▸ **WORK REQUIRED**
Set down exact lines only, from the line with "Spoken content of" through the last line of the material below, with every picture left out.

····················

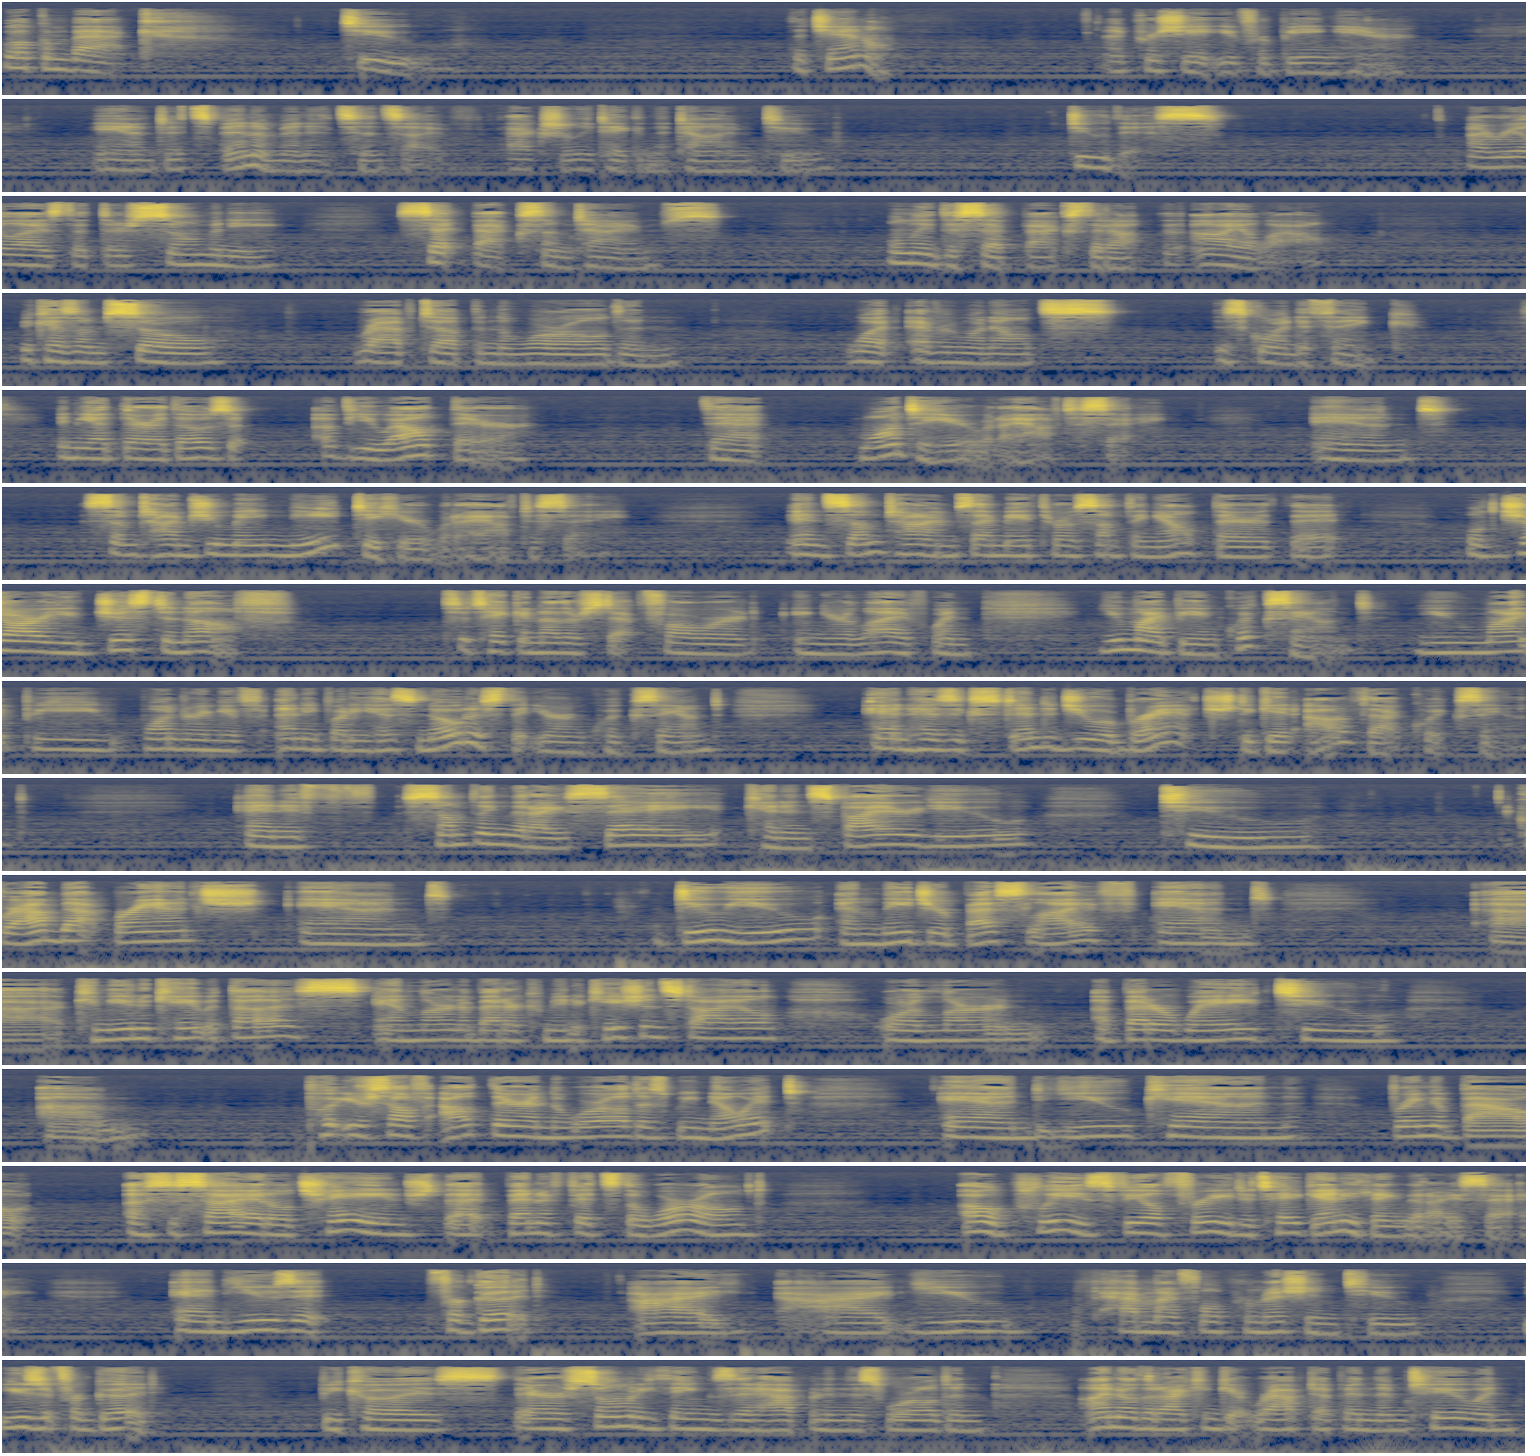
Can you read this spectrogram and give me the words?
Welcome back to the channel. I appreciate you for being here. And it's been a minute since I've actually taken the time to do this. I realize that there's so many setbacks sometimes, only the setbacks that I, that I allow, because I'm so wrapped up in the world and what everyone else is going to think. And yet, there are those of you out there that want to hear what I have to say. And sometimes you may need to hear what I have to say. And sometimes I may throw something out there that will jar you just enough to take another step forward in your life when you might be in quicksand. You might be wondering if anybody has noticed that you're in quicksand and has extended you a branch to get out of that quicksand. And if something that I say can inspire you to grab that branch and do you and lead your best life and uh, communicate with us and learn a better communication style or learn a better way to um, put yourself out there in the world as we know it, and you can bring about a societal change that benefits the world, oh, please feel free to take anything that I say and use it for good. I, I, you have my full permission to use it for good because there are so many things that happen in this world and I know that I can get wrapped up in them too and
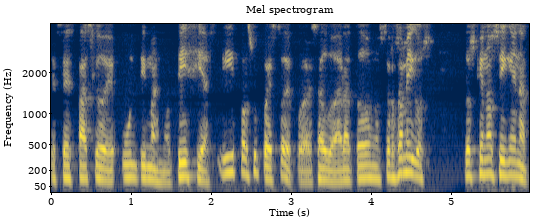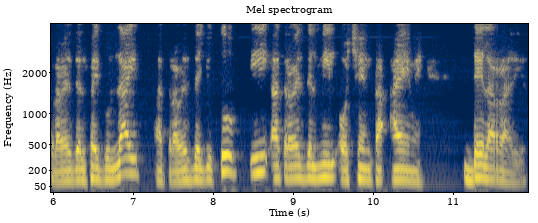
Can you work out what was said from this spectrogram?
este espacio de últimas noticias y por supuesto de poder saludar a todos nuestros amigos los que nos siguen a través del Facebook Live, a través de YouTube y a través del 1080 AM de la radio.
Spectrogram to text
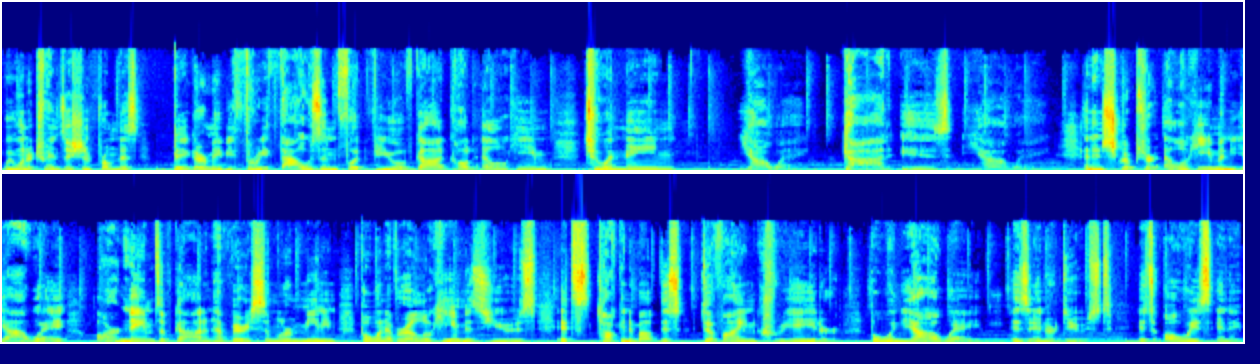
we want to transition from this bigger, maybe 3,000 foot view of God called Elohim to a name Yahweh. God is Yahweh. And in scripture, Elohim and Yahweh are names of God and have very similar meaning. But whenever Elohim is used, it's talking about this divine creator. But when Yahweh is introduced, it's always in a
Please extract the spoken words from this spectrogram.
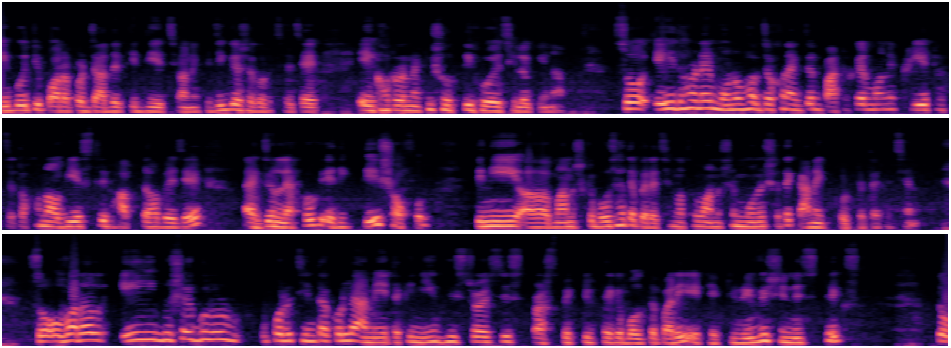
এই বইটি পড়ার পর যাদেরকে দিয়েছি, অনেকে জিজ্ঞাসা করেছে যে, এই ঘটনা কি সত্যি হয়েছিল কিনা? সো এই ধরনের মনোভাব যখন একজন পাঠকের মনে ক্রিয়েট হচ্ছে, তখন অবভিয়াসলি ভাবতে হবে যে, একজন লেখক এদিক দিয়ে সফল। তিনি মানুষকে বোঝাতে পেরেছেন অথবা মানুষের মনের সাথে কানেক্ট করতে পেরেছেন। সো ওভারঅল এই বিষয়গুলোর উপরে চিন্তা করলে আমি এটাকে নিউ হিস্টোরিসিস পার্সপেক্টিভ থেকে বলতে পারি। এটি একটি রিভিশনিস্ট টেক্সট তো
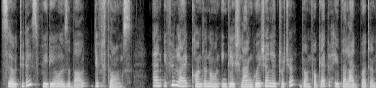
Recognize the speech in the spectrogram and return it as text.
So today's video is about diphthongs. And if you like content on English language and literature, don't forget to hit the like button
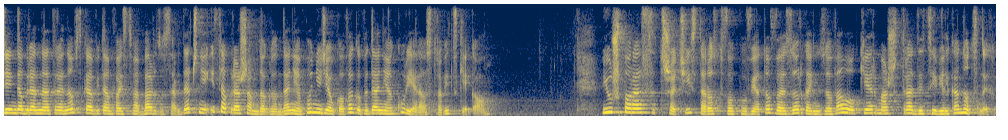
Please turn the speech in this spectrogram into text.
Dzień dobry, Anna Trenowska. Witam Państwa bardzo serdecznie i zapraszam do oglądania poniedziałkowego wydania Kuriera Ostrowieckiego. Już po raz trzeci Starostwo Powiatowe zorganizowało kiermasz tradycji wielkanocnych.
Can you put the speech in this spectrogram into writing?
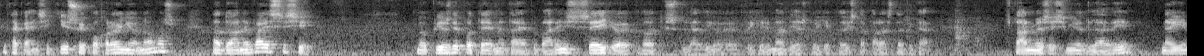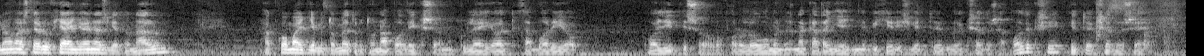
Τι θα κάνεις, εκεί σου υποχρεώνει ο νόμος να το ανεβάσεις εσύ. Με οποιοδήποτε μετά επιβαρύνσεις έχει ο εκδότης, δηλαδή ο επιχειρηματίας που έχει εκδώσει τα παραστατικά. Φτάνουμε σε σημείο δηλαδή να γινόμαστε ρουφιάνοι ο ένας για τον άλλον, ακόμα και με το μέτρο των αποδείξεων που λέει ότι θα μπορεί ο πολίτης, ο φορολογούμενος να καταγγέλει την επιχείρηση γιατί του εξέδωσε απόδειξη, γιατί του εξέδωσε ε,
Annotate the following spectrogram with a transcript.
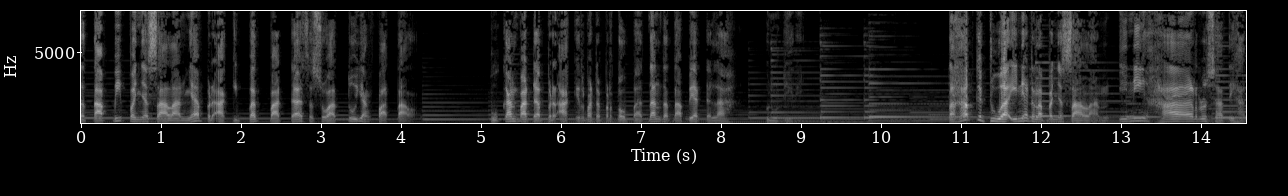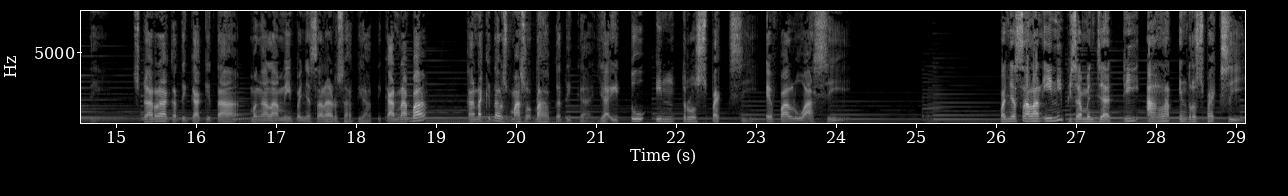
Tetapi penyesalannya berakibat pada sesuatu yang fatal. Bukan pada berakhir pada pertobatan tetapi adalah bunuh diri. Tahap kedua ini adalah penyesalan. Ini harus hati-hati. Saudara ketika kita mengalami penyesalan harus hati-hati. Karena apa? Karena kita harus masuk tahap ketiga yaitu introspeksi, evaluasi. Penyesalan ini bisa menjadi alat introspeksi.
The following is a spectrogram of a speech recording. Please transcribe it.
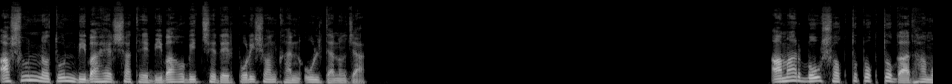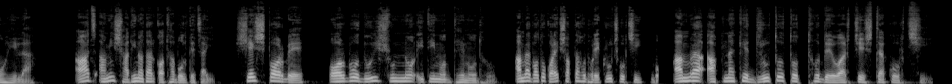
আসুন নতুন বিবাহের সাথে বিবাহবিচ্ছেদের পরিসংখ্যান উল্টানো যাক। আমার বউ শক্তপোক্ত গাধা মহিলা। আজ আমি স্বাধীনতার কথা বলতে চাই। শেষ পর্বে, পর্ব দুই শূন্য ইতিমধ্যে মধু। আমরা গত কয়েক সপ্তাহ ধরে ক্রুজ করছি। আমরা আপনাকে দ্রুত তথ্য দেওয়ার চেষ্টা করছি।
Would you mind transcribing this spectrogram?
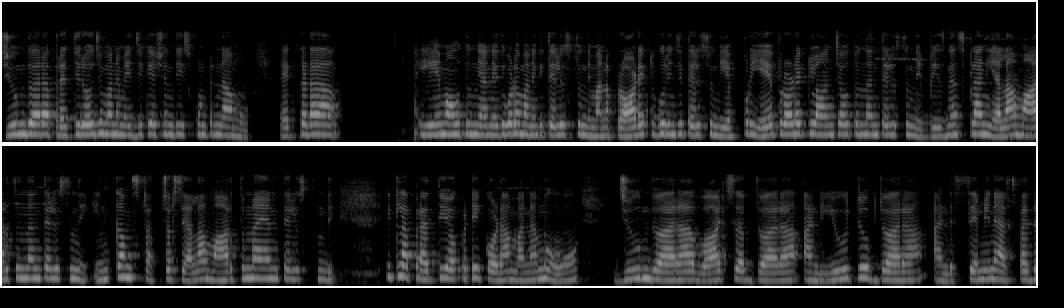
Zoom ద్వారా ప్రతిరోజు మనం ఎడ్యుకేషన్ తీసుకుంటున్నాము. ఎక్కడ ఏమవుతుంది అనేది కూడా మనకి తెలుస్తుంది. మన ప్రోడక్ట్ గురించి తెలుస్తుంది. ఎప్పుడు ఏ ప్రోడక్ట్ లాంచ్ అవుతుందని తెలుస్తుంది. బిజినెస్ ప్లాన్ ఎలా మారుతుందని తెలుస్తుంది. ఇన్‌కమ్ స్ట్రక్చర్స్ ఎలా మారుతున్నాయని తెలుస్తుంది. ఇట్లా ప్రతి ఒక్కటి కూడా మనము జూమ్ ద్వారా, వాట్సాప్ ద్వారా అండ్ యూట్యూబ్ ద్వారా అండ్ సెమినార్స్ పెద్ద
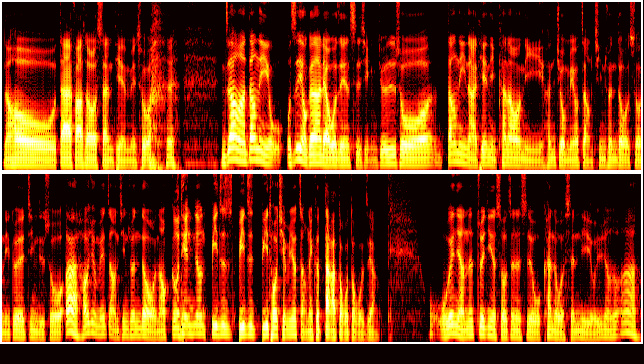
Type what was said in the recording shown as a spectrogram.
然后大概发烧了三天，没错，你知道吗？当你我之前有跟他聊过这件事情，就是说，当你哪天你看到你很久没有长青春痘的时候，你对着镜子说啊，好久没长青春痘，然后隔天就鼻子鼻子鼻头前面就长了一颗大痘痘这样。我跟你讲，那最近的时候真的是我看着我身体，我就想说啊，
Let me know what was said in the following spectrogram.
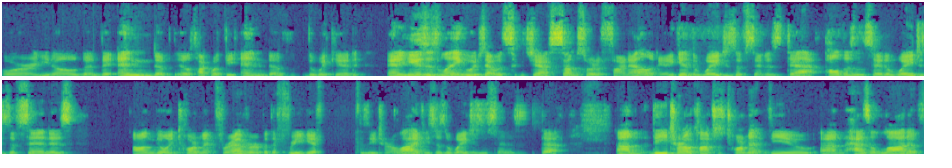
or you know the the end of it'll talk about the end of the wicked and it uses language that would suggest some sort of finality again the wages of sin is death paul doesn't say the wages of sin is ongoing torment forever but the free gift is eternal life he says the wages of sin is death Um, the eternal conscious torment view um, has a lot of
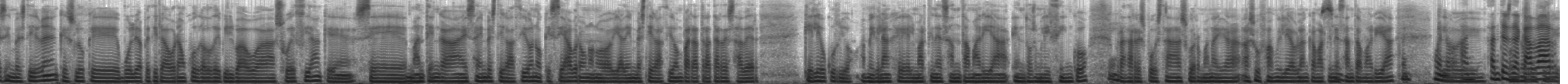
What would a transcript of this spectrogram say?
Que se investigue, que es lo que vuelve a pedir ahora un juzgado de Bilbao a Suecia, que se mantenga esa investigación o que se abra una nueva vía de investigación para tratar de saber qué le ocurrió a Miguel Ángel Martínez Santa María en 2005 para dar respuesta a su hermana y a, su familia Blanca Martínez Santa María. Bueno, antes de acabar,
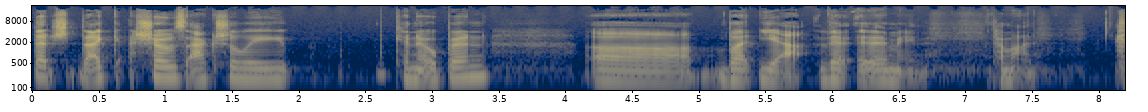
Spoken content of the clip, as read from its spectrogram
that sh- that shows actually can open. Uh, but yeah, the, I mean, come on.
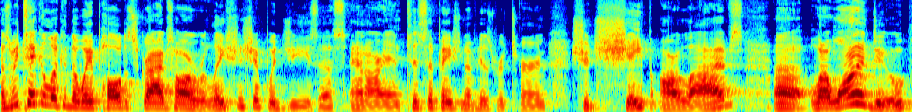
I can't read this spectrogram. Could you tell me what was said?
as we take a look at the way Paul describes how our relationship with Jesus and our anticipation of his return should shape our lives, uh, what I want to do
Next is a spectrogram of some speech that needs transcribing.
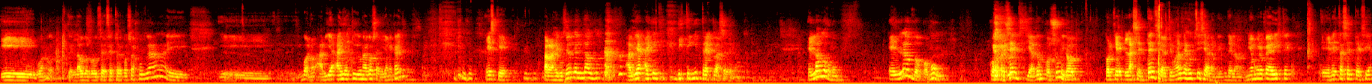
Y bueno, que el laudo produce efecto de cosa juzgada y, bueno, había, hay aquí una cosa que ya me cae, es que para la ejecución del laudo había, hay que distinguir tres clases de laudo. El laudo común. El laudo común, con presencia de un consumidor, Porque la sentencia del Tribunal de Justicia de la Unión Europea dice, en esta sentencia,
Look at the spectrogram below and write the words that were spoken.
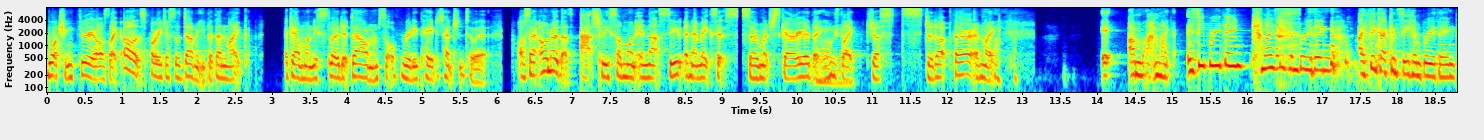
watching through, I was like, oh, it's probably just a dummy. But then like again, when they slowed it down and sort of really paid attention to it, I was like, oh no, that's actually someone in that suit, and it makes it so much scarier that Oh, he's yeah. like just stood up there and like. It, I'm, I'm like, is he breathing? Can I see him breathing? I think I can see him breathing.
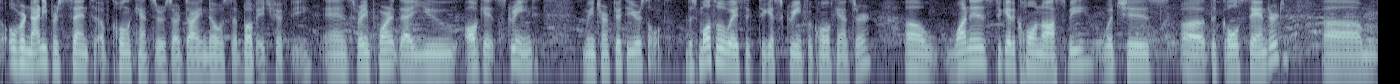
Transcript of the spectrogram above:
Over 90% of colon cancers are diagnosed above age 50, and it's very important that you all get screened when you turn 50 years old. There's multiple ways to, to get screened for colon cancer. Uh, one is to get a colonoscopy, which is uh, the gold standard, because um,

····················

▸ **SOLVED EXERCISE**
Spoken content of the clip, as read from its spectrogram
that sh- that shows actually can open. Uh, but yeah, the, I mean, come on.
I can't read this spectrogram. Could you tell me what was said?
as we take a look at the way Paul describes how our relationship with Jesus and our anticipation of his return should shape our lives, uh, what I want to do
Next is a spectrogram of some speech that needs transcribing.
Y bueno, que el laudo produce efecto de cosa juzgada y, bueno, había, hay aquí una cosa que ya me cae, es que para la ejecución del laudo había, hay que distinguir tres clases de laudo. El laudo común. El laudo común, con presencia de un consumidor, Porque la sentencia del Tribunal de Justicia de la Unión Europea dice, en esta sentencia,
Look at the spectrogram below and write the words that were spoken.
watching through, I was like, oh, it's probably just a dummy. But then like again, when they slowed it down and sort of really paid attention to it, I was like, oh no, that's actually someone in that suit, and it makes it so much scarier that Oh, he's yeah. like just stood up there and like. It, I'm, I'm like, is he breathing? Can I see him breathing? I think I can see him breathing.
Transcript of the spectrogram above:
Over 90% of colon cancers are diagnosed above age 50, and it's very important that you all get screened when you turn 50 years old. There's multiple ways to, to get screened for colon cancer. Uh, one is to get a colonoscopy, which is uh, the gold standard, because um,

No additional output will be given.